ABOUT THIS EXERCISE
Skip the pictures and restate, word for word, the lines from the one containing "What did they" to the end of the data below.

[DATA TO PROCESS — start]

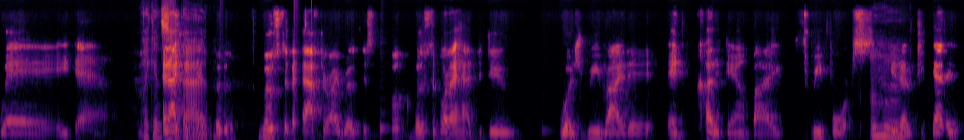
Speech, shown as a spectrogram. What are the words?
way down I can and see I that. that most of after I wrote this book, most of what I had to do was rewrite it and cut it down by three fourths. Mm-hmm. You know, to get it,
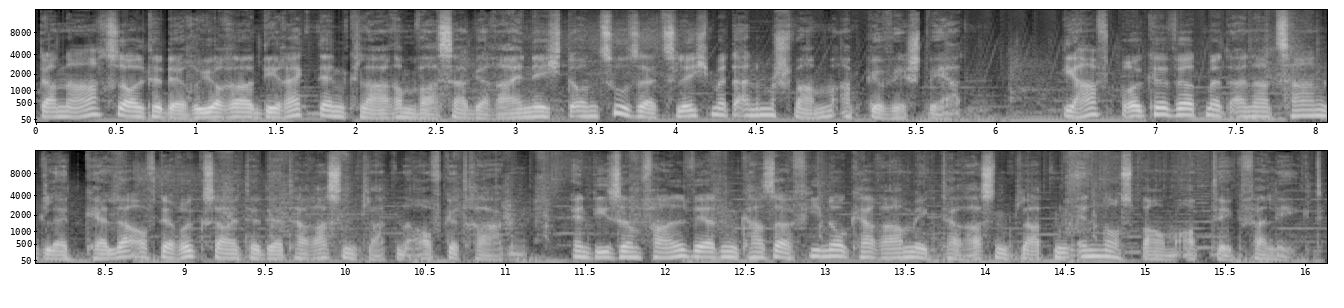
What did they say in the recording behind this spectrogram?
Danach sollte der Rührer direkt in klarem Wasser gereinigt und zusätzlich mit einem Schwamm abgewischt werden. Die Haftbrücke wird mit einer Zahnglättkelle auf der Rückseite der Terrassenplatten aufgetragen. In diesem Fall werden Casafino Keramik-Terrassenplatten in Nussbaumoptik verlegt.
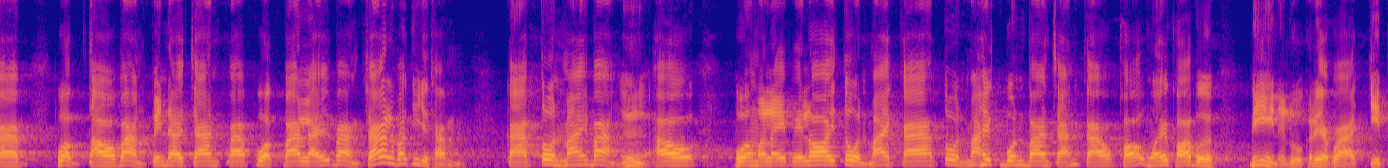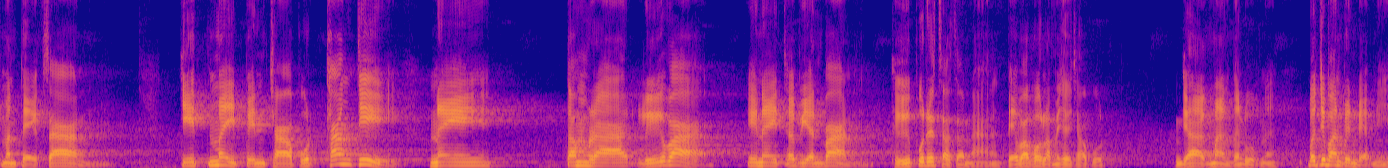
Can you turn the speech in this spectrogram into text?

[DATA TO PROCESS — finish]

COMPLETED EXERCISE
What did they say in the recording behind this spectrogram?
Danach sollte der Rührer direkt in klarem Wasser gereinigt und zusätzlich mit einem Schwamm abgewischt werden. Die Haftbrücke wird mit einer Zahnglättkelle auf der Rückseite der Terrassenplatten aufgetragen. In diesem Fall werden Casafino Keramik-Terrassenplatten in Nussbaumoptik verlegt.
Can you turn the speech in this spectrogram into text?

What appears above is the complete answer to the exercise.